Stalking the Average Man HTML version
forward. I assumed her anticipatory gaze related to her statement and me, but the connection
eluded me like the popularity of Abba‘s harmonically incarcerating whining, when Black
Sabbath‘s dissonant tritonics could set the inner beast free.
-If you‘re worried about credibility, | I managed to say casually, -how can you have spirits
talking to people? |
-As I said, understanding these things is a process. | Squaring her shoulders, she said, -If
you think about it, we‘re all a process—works in progress. |
-How‘s that? | I said, obligingly taking the detour.
-Being happy, for example, is an art that takes years of practice to achieve. |
I could not imagine how one would practice happiness, but this idea brought me to another
insight: with our uncommon comfort level acting as a safety net, my blunt manner had left
Bonnie no room to imbue my practical expertise with her creative spin.
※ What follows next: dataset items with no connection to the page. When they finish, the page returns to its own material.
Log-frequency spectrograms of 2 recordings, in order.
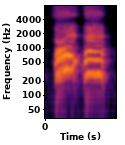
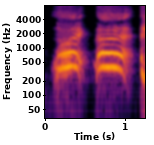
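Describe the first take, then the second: First: A lighter hint of the husky ghost, pitched higher; half-hearted husky imitation of a straining voice. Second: Much higher and louder, a husky strained ghost voice; imitating a husky male ghost struggling to talk. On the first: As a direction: sketch the struggling ghost voice again, more gently. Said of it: "kinda like husky, as I say, trying to struggle to talk". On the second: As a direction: croak it out like an old man fighting for breath. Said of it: "this is my impression of the ghost".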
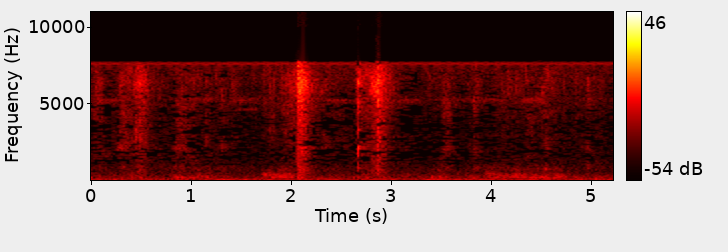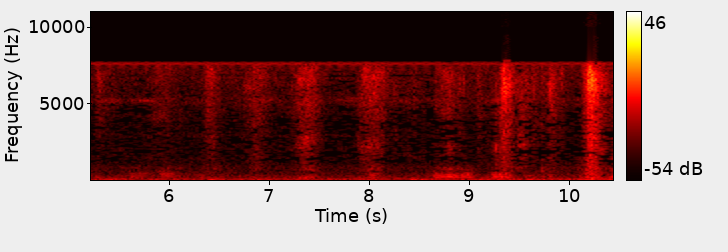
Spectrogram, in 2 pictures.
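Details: Two Chihuahuas, Happy and Sammi, wrestling indoors and growling as they play; low, rough harmonic growls come in short bursts between sharp clicks and scuffling, with a steady low hum behind.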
This would explain the
-crisper | moments, even implied threats in her tone. In fact, she probably agreed with me about
the pitfalls of gimmicks, but I had cornered her; she could no t help but think I was taking shots at
her labor of love.
-It must be, | I said amicably, -because there aren‘t many people who are good at it. |
-You liked your television work, correct? |
-You weren‘t really out to save the world from ignorance? | she grinned solicitously.
-There was a time when I liked the idea that our work might influence people toward
making better decisions, but I had a couple of beers and the idea went away. |
-You can do better than that. |
-It wasn‘t my job, but it would take all night to explain why, | I said crisply.
-I‘m looking forward to that night. | There was no crinkle at the bridge of her nose or
creased lip-line to undermine her sincerity. -After reaching that realization, | she said, -did you
still like your work? |
-Why do you ask? |
-Taking risks made you happy, you practiced it, and you became good at it. |
-That‘s something else I haven‘t given much thought to, but you‘re probably right. Is that
an energy crime to your people? | I jested.
-It can be—depends. | She sipped her drink.
I didn‘t ask.
We had a light exchange about our school days, friendships, parents, and pet peeves—mine
being food shopping because it seemed that I was the only one not treating it as friggin social
occasion. I would have been happy spending the rest of the evening in this casual way, especially
not taking a detour after every innocent comment I made, but Bonnie had ot her plans.
Regularly injecting the word magic into our conversation, always without qualification,
became so annoying that when she eventually used the word to blithely describe all of human
existence I almost lost it. My intention was to satirize a New Ager on recreational
pharmaceuticals when I asked Bonnie to define the term, but my exasperation bloomed into the
embarrassing sarcasm of an adolescent.
Nonplussed, Bonnie asked me what I found so troubling about the idea.
Relieved for the reprieve, and cued by the flickering candle, I said, -A cave man staring at
fire could only explain the heat and light as magic. Time-shift him into your book, and he‘d bow
to the God Bic by virtue of a billion miracles a day. |